Images are to be skipped; everything else in the records must be repeated exactly.
-*-*-
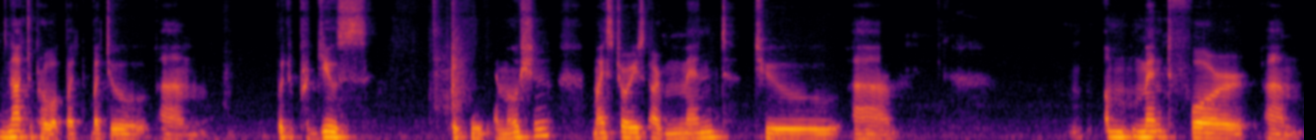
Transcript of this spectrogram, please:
not to provoke but but to um, but to produce emotion my stories are meant to um, um, meant for um,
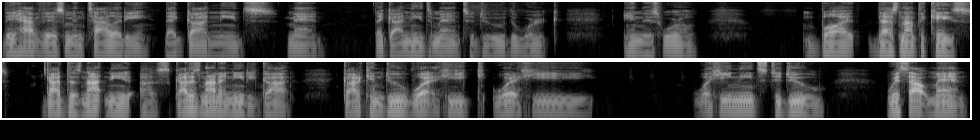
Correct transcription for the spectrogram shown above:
they have this mentality that God needs man. That God needs man to do the work in this world. But that's not the case. God does not need us. God is not a needy God. God can do what he what he what he needs to do without man.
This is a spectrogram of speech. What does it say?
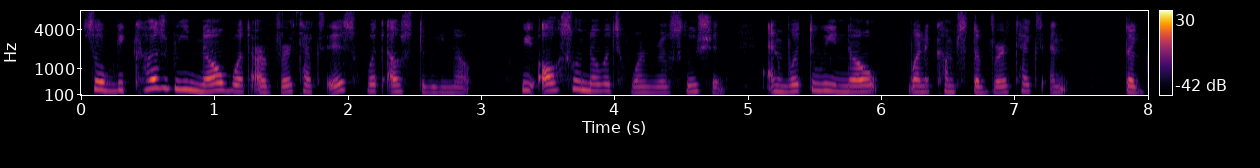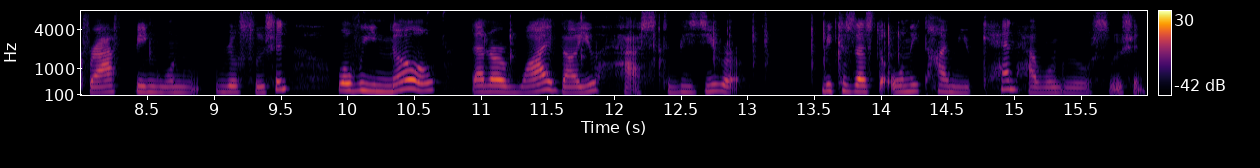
So because we know what our vertex is, what else do we know? We also know it's one real solution. And what do we know when it comes to the vertex and the graph being one real solution? Well, we know that our y value has to be 0 because that's the only time you can have one real solution.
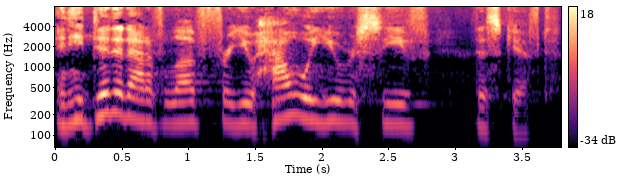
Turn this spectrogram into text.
And he did it out of love for you. How will you receive this gift?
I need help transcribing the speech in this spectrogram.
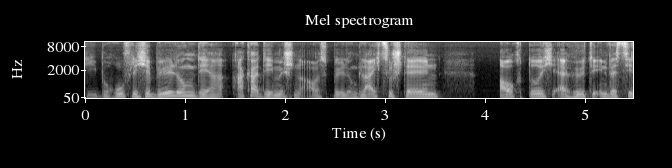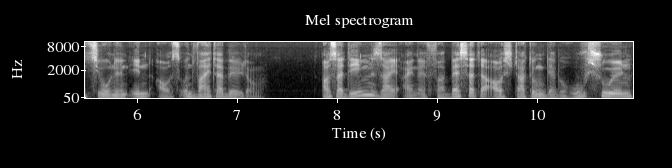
die berufliche Bildung der akademischen Ausbildung gleichzustellen, auch durch erhöhte Investitionen in Aus- und Weiterbildung. Außerdem sei eine verbesserte Ausstattung der Berufsschulen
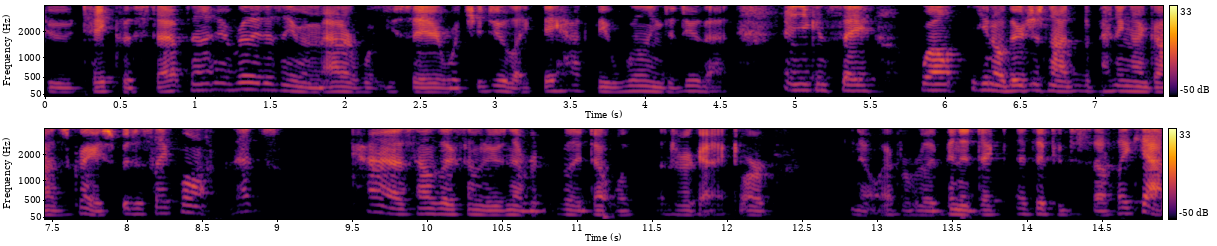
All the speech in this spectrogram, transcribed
to take the step, then it really doesn't even matter what you say or what you do. Like, they have to be willing to do that. And you can say, well, you know, they're just not depending on God's grace. But it's like, well, that's kind of sounds like somebody who's never really dealt with a drug addict or, you know, ever really been addic- addicted to stuff. Like, yeah,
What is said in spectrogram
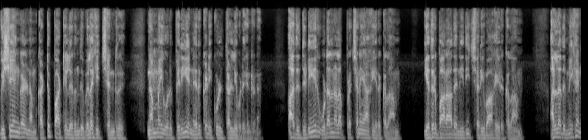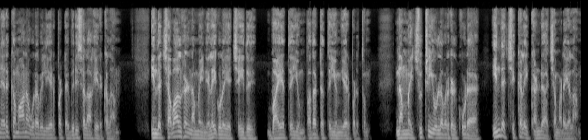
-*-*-
*Response*.
Transcript of this spectrogram, please:
not to provoke but but to um, but to produce emotion my stories are meant to um, um, meant for um,
Correct transcription for the spectrogram shown above:
they have this mentality that God needs man. That God needs man to do the work in this world. But that's not the case. God does not need us. God is not a needy God. God can do what he what he what he needs to do without man.
This is a spectrogram of speech. What does it say?
So because we know what our vertex is, what else do we know? We also know it's one real solution. And what do we know when it comes to the vertex and the graph being one real solution? Well, we know that our y value has to be 0 because that's the only time you can have one real solution.
Turn this spectrogram into text.
And he did it out of love for you. How will you receive this gift?
I need help transcribing the speech in this spectrogram.
die berufliche Bildung der akademischen Ausbildung gleichzustellen, auch durch erhöhte Investitionen in Aus- und Weiterbildung. Außerdem sei eine verbesserte Ausstattung der Berufsschulen
All the speech in this spectrogram, transcribed
to take the step, then it really doesn't even matter what you say or what you do. Like, they have to be willing to do that. And you can say, well, you know, they're just not depending on God's grace. But it's like, well, that's kind of sounds like somebody who's never really dealt with a drug addict or, you know, ever really been addic- addicted to stuff. Like, yeah,
What is said in spectrogram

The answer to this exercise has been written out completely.